A crown is a covering that will wrap and protect the entire surface of a tooth, allowing it to look and function just like the original tooth. Crowns work to strengthen the tooth while protecting the existing structure, extending the life of the tooth longer than it would be with a filling or another restoration.
Reasons for Choosing a Dental Crown
Dental crowns can correct a variety of problems that you might be experiencing with your teeth, including:
- Fractured or broken teeth
- Severely decayed teeth
- Cosmetic imperfections
- Fractured fillings
- Protecting teeth after a root canal
Types of Dental Crowns
There are three main types of dental crowns available, and we’ll help you choose the right one for your mouth:
- All Porcelain: The all porcelain crown is one of the most aesthetically pleasing options, but it is generally only recommended for the front teeth. When placed on the rear teeth, the risk of fracture with these crowns will increase.
- Gold: Gold crowns are extremely durable, and they are best suited for the back molars where they cannot be seen. Gold crowns are useful for people who clench or grind their teeth. Gold crowns tend to be most similar to your natural teeth, which will allow the tissue to quickly adapt to the restoration, and a minimal amount of your natural tooth structure will need to be removed to have the crown put into place.
- Porcelain Fused to Metal: This type of crown will feature a metal base with porcelain attached to the outside, making the restoration more attractive than an entirely metal option. If you want the durability of a gold crown but want your tooth to look as natural as possible, this would be a great selection.

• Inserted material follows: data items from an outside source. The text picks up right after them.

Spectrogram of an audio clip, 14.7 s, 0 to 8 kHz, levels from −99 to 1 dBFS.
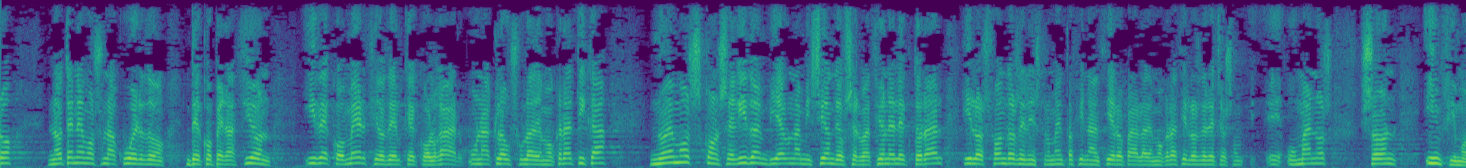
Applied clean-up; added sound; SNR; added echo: none; none; none; none.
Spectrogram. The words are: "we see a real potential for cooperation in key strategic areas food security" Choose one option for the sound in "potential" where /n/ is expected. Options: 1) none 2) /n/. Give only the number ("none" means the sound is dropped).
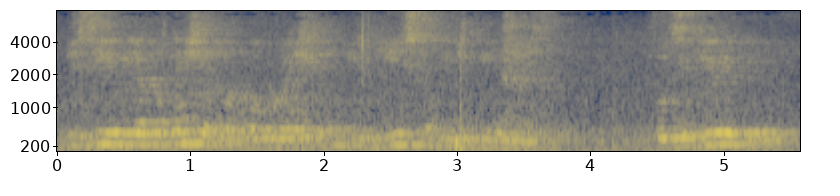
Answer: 1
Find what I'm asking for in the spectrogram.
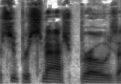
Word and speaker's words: Super Smash Bros: So the show started with Tarik versus, it was Stu Grayson from the Super Smash Brothers. Or Super Smash Bros, I guess. – Yeah. – Because I don't think they pronounce it as brothers.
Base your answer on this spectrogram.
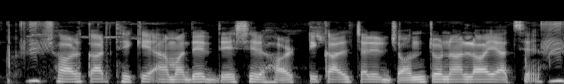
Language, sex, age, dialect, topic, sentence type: Bengali, male, 18-24, Northern/Varendri, agriculture, statement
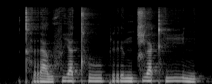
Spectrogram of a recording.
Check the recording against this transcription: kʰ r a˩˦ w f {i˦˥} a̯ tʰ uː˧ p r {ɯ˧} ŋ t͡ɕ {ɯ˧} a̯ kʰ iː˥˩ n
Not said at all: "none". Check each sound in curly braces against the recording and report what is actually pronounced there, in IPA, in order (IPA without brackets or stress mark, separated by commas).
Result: i˦˥, ɯ˧, ɯ˥˩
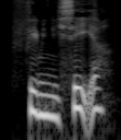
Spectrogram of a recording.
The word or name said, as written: feminisere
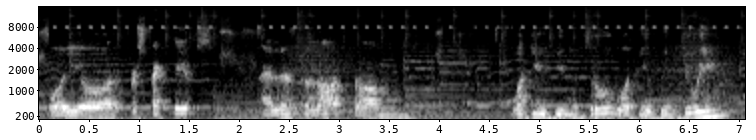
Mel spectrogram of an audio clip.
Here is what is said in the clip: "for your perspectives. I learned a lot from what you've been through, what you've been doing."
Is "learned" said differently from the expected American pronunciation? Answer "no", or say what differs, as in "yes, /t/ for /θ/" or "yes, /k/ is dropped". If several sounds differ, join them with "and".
yes, /d/ is dropped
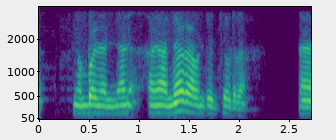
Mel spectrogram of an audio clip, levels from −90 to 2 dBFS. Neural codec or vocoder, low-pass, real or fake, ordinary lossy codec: none; 3.6 kHz; real; none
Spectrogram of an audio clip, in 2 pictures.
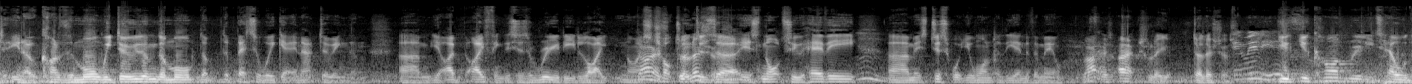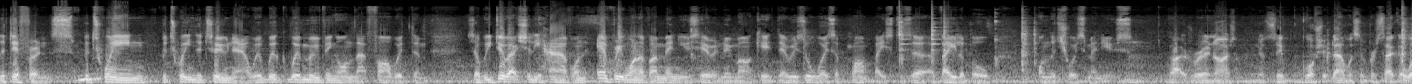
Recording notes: on the middle day of the Boodles July Festival at Newmarket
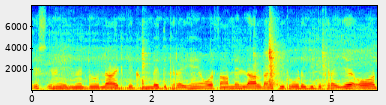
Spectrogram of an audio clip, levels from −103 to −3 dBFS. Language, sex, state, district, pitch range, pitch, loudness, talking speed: Hindi, male, Chhattisgarh, Bastar, 160-165 Hz, 165 Hz, -18 LUFS, 230 wpm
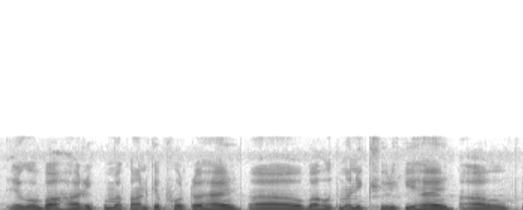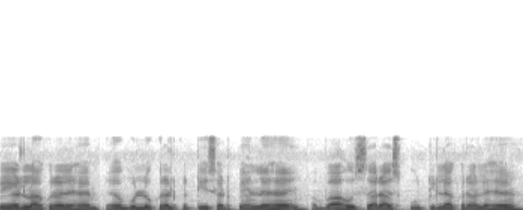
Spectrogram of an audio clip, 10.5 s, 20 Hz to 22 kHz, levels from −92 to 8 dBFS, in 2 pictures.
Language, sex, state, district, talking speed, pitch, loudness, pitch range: Magahi, male, Bihar, Jahanabad, 170 wpm, 140 Hz, -26 LUFS, 135-145 Hz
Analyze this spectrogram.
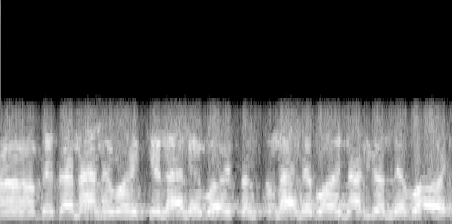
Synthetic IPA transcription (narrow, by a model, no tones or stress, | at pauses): bed̪analebʱʌjkelalebʱʌjsʌnsolalebʱʌjnaliʌlːebʱʌj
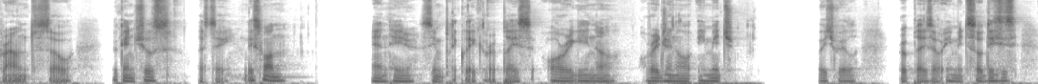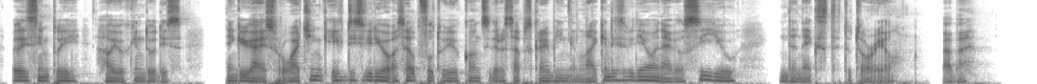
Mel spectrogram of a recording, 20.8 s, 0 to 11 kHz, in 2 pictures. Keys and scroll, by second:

Some risk does still exist regarding fractures, but in the event of a chip or break, it is usually just the outer porcelain portion that is damaged.
The Dental Crown Procedure
If you’ll be getting a dental crown, you can plan on having two appointments to complete the process. At your first visit, the tooth will be prepared by removing decay, and the surface will be shaped so it can fit the crown. We will take impressions of your teeth so your customized crown can be created, and you’ll likely wear a temporary restoration while we wait for your crown to be finished.
At your follow-up appointment, we’ll take off your temporary crown and will carefully place the permanent one in place. We’ll also ensure proper bite and spacing.
After your appointment, we’ll encourage you to follow up with us regularly. While proper oral hygiene is essential, you’ll also need regular dental care to ensure that your crown is in the best possible shape.
Dental bridges are fixed appliances that will work to restore the structure and function of your teeth after tooth loss. These appliances are non-removable, so they will become a permanent part of your smile. There are many different types of bridges, and we can help you to choose the option that is right for your unique dental needs.
A traditional bridge is the most common type of bridge that is used to improve tooth loss, and it is made of metal and porcelain. The bridge contains two porcelain crowns fused to metal that will slip over two anchoring teeth found on either side of the artificial teeth. The bridge then fills the gap that was created due to tooth loss.
Reasons for Choosing a Fixed Bridge
There are numerous reasons that you might choose a fixed bridge to correct your tooth loss:
- Restore your smile
- Improve your ability to speak and chew normally
- Maintain your normal face shape
- Fill in spaces left by missing teeth
- Prevent remaining teeth from shifting
- Upgrade from removable dentures
Getting Your Fixed Bridge
The process of getting your bridge will generally require at least two appointments with your dentist. Your teeth will be numbed to keep you comfortable throughout the procedure, and the anchoring teeth will then be prepared by having a thin portion of the enamel removed in order to make room for a crown. Molds will be made of your teeth to be sent into a dental lab, and the bridge is fabricated at this facility. You may also be able to wear a temporary bridge until your follow-up appointment, which will usually be scheduled about two weeks out.
At your next visit, we’ll remove your temporary bridge, and the new bridge will be checked for proper fit. Once it is determined that the appliance is ready, it will be bonded or cemented into place.
Caring for Your Dental Bridge
Bridges are created to be highly durable, and with proper care, they can last for several years. However, even normal wear can require them to need replacement, so be sure to follow-up with your dentist regularly to ensure that your appliance is still in good shape. You should also be sure to brush and floss properly in order to keep your remaining teeth healthy and avoid future tooth loss.